Excerpts from a dataset
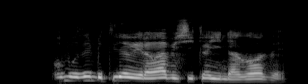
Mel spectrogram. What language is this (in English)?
Kikuyu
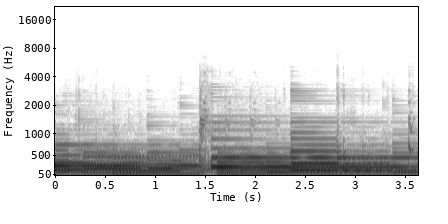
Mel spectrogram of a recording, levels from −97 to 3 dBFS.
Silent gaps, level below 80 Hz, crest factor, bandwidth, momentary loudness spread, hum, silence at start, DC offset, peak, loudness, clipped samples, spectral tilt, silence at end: none; -34 dBFS; 12 dB; 3 kHz; 5 LU; none; 0 s; under 0.1%; -6 dBFS; -19 LUFS; under 0.1%; -14.5 dB/octave; 0 s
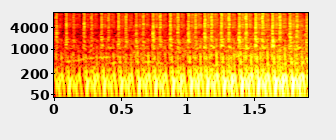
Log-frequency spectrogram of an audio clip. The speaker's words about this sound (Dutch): Dus eh, je kan s'morgens gewoon je motor stil starten. Eh, de motor functioneert ook gewoon hetzelfde zoals hij altijd moet doen. Hij heeft volledig vermogen, eh, maar is wel gewoon mooi stil.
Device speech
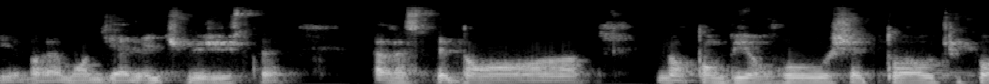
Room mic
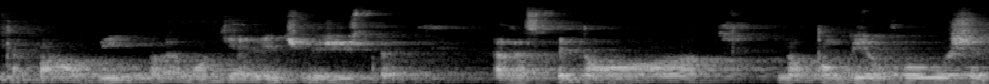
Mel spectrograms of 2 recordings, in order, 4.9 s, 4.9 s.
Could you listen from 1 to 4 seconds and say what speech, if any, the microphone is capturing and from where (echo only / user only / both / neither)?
echo only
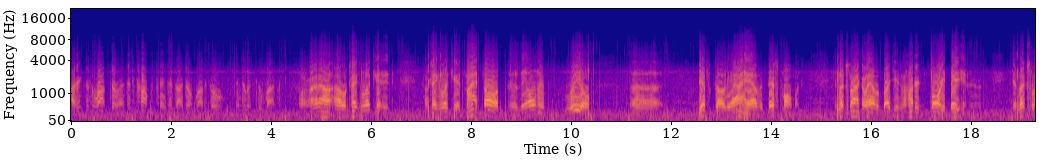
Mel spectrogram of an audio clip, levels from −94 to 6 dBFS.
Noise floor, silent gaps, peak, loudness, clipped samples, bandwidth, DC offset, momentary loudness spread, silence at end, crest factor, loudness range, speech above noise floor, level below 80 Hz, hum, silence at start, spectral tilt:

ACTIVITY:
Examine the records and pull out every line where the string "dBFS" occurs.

EXERCISE ANSWER:
Mel spectrogram of a recording, levels from −97 to 3 dBFS.
Silent gaps, level below 80 Hz, crest factor, bandwidth, momentary loudness spread, hum, silence at start, DC offset, peak, loudness, clipped samples, spectral tilt, silence at end: none; -34 dBFS; 12 dB; 3 kHz; 5 LU; none; 0 s; under 0.1%; -6 dBFS; -19 LUFS; under 0.1%; -14.5 dB/octave; 0 s
Mel spectrogram of an audio clip, levels from −94 to 6 dBFS.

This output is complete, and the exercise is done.